Cob bricks being formed at the site of the SEED project at Fly Ranch.

It was a delight to see the LAGI 2020 teams helping each other out, sharing information and lessons learned. Long-time residents of Gerlach offered guidance to those less familiar with the terrain and climate of Northern Nevada. Field trips off into the adjacent foothills of the Granite Range and the surrounding dry lake beds provided inspiration, natural beauty, and a connection to the deep history of the place.

Pyramid Lake Paiute Tribe
the golden shovel breaks ground at the new Pyramid Lake Museum ethnobotanical garden.

The Ripple team spent a few days planting an ethnobotanical garden and installing an irrigation system at the invitation of and in collaboration with the Pyramid Lake Paiute Tribe at the Pyramid Lake Museum.
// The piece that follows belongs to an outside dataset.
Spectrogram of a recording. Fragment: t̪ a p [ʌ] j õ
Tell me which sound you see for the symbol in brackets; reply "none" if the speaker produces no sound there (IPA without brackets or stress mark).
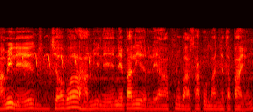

If you happen to be driving up Rt 447 in Nevada, stop by and learn about nutritional and medicinal uses of the native plant species.

Lodgers: Serendipity in the Fly Ranch Wilderness by Zhicheng Xu and Mengqi Moon brings together composting toilets, reclaimed timber waste, traditional thatching methods using local materials, computational script-generated parametric design, and native species shelters to provide an environmental education venue, soil replenishment, sustainable waste management, and habitat enrichment for Fly Ranch.

The Lodgers team was not able to make it out to Nevada, but they recently put together an exhibition, “Architecture Isn’t Just for Humans Anymore,” at the MIT Wiesner Student Art Gallery highlighting their top-ranked LAGI 2020 Fly Ranch design proposal and demonstrating some full-scale prototypes of their construction methods.

LAGI 2020 Fly Ranch
The site of SEED as seen from above during excavation.

For more information about the LAGI 2020 Fly Ranch artworks, see the website where you’ll find the history and aspirations of the project in text and video along with the design guidelines and the supplemental materials about the site that were provided to the design teams. You can jump right to the shortlisted proposals here.

Made from Dust, LAGI 2020 Fly Ranch
Luis Philippsen, the artist behind Made from Dust, a LAGI 2020 Fly Ranch shortlisted project, talks about how his wood ash bricks naturally absorb carbon from the atmosphere over their life cycle. Photo by Melissa Cliver.

You can also pick up a copy of “Land Art of the 21st Century” which goes into more detail about the importance of the LAGI 2020 Fly Ranch project in the context of climate change, the circular economy, and the future sustainability of Burning Man Project.

LAGI 2020 Fly Ranch
While experiencing the future site of The Loop installation, Mercedes Martinez, Burning Man Project Board Member, holds up an image of Solar Mountain, which will be located nearby.

Below are some more photographs from the week’s events and a few aerial videos that will give you a feel for the scale of the site. We’re looking forward to the next time we can get back to Fly Ranch learning from these incredible teams and get our hands dirty again helping to build these important works of regenerative land art for the 21st century!

Newly planted willow trees at Ripple.
LAGI 2020 Fly Ranch
A sunrise gathering at the Labyrinth by Crimson Rose and Will Roger.
LAGI 2020 Fly Ranch
LAGI Co-Director, Robert Ferry, tends to the pink flamingoes. While flamingoes are not a local bird species, their plastic lawn ornament cousins can often be found in Nevada gardens. These fellows seem to be waiting around for the fairy shrimp to come alive.
Ripple, LAGI 2020 Fly Ranch
The Ripple team celebrates the successful irrigation of the newly planted willows, a species endemic to Northern Nevada, that will provide wind protection for the project. Photo by Melissa Cliver.
The site of SEED as seen from above during excavation.

The site of SEED as seen from above during excavation.

Flying over the future site of Solar Mountain

This high elevation fly over shows the location of a few of the projects that have established their locations at this part of the site. Shortly after this part of the video, the wind picked up and crashed the drone! We found it though and it’s in good shape.

Flying over the site of The Loop